# Brief
Only those lines in the data below from the line containing "The spectrogram comes" through the line containing "Mel spectrogram of an audio clip, 36.2", both included, should be restated word for word.
•••
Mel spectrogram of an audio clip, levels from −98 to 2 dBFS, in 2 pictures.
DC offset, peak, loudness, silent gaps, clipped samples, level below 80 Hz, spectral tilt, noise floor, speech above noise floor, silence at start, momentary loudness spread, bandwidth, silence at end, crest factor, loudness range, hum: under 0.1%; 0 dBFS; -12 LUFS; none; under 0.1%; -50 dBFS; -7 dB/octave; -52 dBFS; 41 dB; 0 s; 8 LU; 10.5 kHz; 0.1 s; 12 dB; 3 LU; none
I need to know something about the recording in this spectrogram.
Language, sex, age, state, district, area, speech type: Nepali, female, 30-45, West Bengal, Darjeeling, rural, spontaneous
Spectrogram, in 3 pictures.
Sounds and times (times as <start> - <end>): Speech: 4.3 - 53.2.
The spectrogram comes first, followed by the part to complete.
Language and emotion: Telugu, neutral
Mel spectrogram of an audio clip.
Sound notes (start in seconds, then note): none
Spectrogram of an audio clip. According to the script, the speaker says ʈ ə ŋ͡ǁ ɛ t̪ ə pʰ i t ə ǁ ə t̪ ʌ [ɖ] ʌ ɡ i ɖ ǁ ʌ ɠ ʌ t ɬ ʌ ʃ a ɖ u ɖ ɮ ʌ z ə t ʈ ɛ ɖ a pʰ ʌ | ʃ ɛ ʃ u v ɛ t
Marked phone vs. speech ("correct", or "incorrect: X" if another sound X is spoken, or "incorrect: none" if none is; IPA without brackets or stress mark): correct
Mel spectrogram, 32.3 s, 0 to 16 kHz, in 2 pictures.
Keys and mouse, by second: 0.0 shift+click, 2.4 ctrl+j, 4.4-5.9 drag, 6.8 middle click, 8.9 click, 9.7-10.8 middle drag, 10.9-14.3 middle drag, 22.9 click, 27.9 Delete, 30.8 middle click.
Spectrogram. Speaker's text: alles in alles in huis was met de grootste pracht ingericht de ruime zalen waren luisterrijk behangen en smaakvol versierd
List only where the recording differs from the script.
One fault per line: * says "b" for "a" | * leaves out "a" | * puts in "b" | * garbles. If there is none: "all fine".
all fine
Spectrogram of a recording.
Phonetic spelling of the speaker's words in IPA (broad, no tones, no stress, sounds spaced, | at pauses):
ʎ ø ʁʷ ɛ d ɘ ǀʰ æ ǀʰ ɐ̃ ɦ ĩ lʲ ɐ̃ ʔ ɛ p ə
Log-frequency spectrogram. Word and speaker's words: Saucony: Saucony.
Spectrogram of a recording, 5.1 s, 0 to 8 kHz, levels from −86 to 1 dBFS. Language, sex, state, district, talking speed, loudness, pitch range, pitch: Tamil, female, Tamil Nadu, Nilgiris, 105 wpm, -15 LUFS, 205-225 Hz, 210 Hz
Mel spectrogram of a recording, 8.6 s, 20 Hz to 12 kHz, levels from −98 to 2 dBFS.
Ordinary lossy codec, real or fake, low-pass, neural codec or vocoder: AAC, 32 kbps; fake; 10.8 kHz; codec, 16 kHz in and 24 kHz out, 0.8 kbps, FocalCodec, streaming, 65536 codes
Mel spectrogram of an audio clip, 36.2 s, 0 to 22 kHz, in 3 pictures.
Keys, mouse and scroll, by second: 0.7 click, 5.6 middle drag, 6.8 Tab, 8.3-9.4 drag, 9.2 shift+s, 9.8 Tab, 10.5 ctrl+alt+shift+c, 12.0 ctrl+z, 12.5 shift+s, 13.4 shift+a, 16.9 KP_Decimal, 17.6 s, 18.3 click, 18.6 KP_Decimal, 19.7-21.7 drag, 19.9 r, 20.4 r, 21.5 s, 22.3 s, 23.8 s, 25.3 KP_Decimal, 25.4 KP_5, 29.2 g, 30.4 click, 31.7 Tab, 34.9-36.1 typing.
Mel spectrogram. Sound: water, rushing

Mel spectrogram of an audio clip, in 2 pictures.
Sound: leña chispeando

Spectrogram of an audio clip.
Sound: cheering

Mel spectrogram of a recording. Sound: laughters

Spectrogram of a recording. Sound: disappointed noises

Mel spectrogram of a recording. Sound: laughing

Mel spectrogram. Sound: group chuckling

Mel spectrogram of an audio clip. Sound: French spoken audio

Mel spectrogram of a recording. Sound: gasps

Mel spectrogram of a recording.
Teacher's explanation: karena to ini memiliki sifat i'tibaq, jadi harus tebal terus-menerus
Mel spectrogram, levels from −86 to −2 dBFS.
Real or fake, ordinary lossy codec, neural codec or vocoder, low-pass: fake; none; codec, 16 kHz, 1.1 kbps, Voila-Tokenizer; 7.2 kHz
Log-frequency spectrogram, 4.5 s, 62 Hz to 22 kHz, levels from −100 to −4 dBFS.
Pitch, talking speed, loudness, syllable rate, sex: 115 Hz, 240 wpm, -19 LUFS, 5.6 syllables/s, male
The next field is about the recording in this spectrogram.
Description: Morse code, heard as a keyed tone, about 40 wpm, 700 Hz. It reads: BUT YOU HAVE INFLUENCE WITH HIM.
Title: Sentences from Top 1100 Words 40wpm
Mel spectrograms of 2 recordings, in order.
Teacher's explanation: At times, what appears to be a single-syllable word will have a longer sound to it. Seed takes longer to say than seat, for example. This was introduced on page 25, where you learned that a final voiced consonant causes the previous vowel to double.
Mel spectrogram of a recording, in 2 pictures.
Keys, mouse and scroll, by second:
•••
# Your solution
The spectrogram comes first, followed by the part to complete.
Language and emotion: Telugu, neutral
Mel spectrogram of an audio clip.
Sound notes (start in seconds, then note): none
Spectrogram of an audio clip. According to the script, the speaker says ʈ ə ŋ͡ǁ ɛ t̪ ə pʰ i t ə ǁ ə t̪ ʌ [ɖ] ʌ ɡ i ɖ ǁ ʌ ɠ ʌ t ɬ ʌ ʃ a ɖ u ɖ ɮ ʌ z ə t ʈ ɛ ɖ a pʰ ʌ | ʃ ɛ ʃ u v ɛ t
Marked phone vs. speech ("correct", or "incorrect: X" if another sound X is spoken, or "incorrect: none" if none is; IPA without brackets or stress mark): correct
Mel spectrogram, 32.3 s, 0 to 16 kHz, in 2 pictures.
Keys and mouse, by second: 0.0 shift+click, 2.4 ctrl+j, 4.4-5.9 drag, 6.8 middle click, 8.9 click, 9.7-10.8 middle drag, 10.9-14.3 middle drag, 22.9 click, 27.9 Delete, 30.8 middle click.
Spectrogram. Speaker's text: alles in alles in huis was met de grootste pracht ingericht de ruime zalen waren luisterrijk behangen en smaakvol versierd
List only where the recording differs from the script.
One fault per line: * says "b" for "a" | * leaves out "a" | * puts in "b" | * garbles. If there is none: "all fine".
all fine
Spectrogram of a recording.
Phonetic spelling of the speaker's words in IPA (broad, no tones, no stress, sounds spaced, | at pauses):
ʎ ø ʁʷ ɛ d ɘ ǀʰ æ ǀʰ ɐ̃ ɦ ĩ lʲ ɐ̃ ʔ ɛ p ə
Log-frequency spectrogram. Word and speaker's words: Saucony: Saucony.
Spectrogram of a recording, 5.1 s, 0 to 8 kHz, levels from −86 to 1 dBFS. Language, sex, state, district, talking speed, loudness, pitch range, pitch: Tamil, female, Tamil Nadu, Nilgiris, 105 wpm, -15 LUFS, 205-225 Hz, 210 Hz
Mel spectrogram of a recording, 8.6 s, 20 Hz to 12 kHz, levels from −98 to 2 dBFS.
Ordinary lossy codec, real or fake, low-pass, neural codec or vocoder: AAC, 32 kbps; fake; 10.8 kHz; codec, 16 kHz in and 24 kHz out, 0.8 kbps, FocalCodec, streaming, 65536 codes
Mel spectrogram of an audio clip, 36.2 s, 0 to 22 kHz, in 3 pictures.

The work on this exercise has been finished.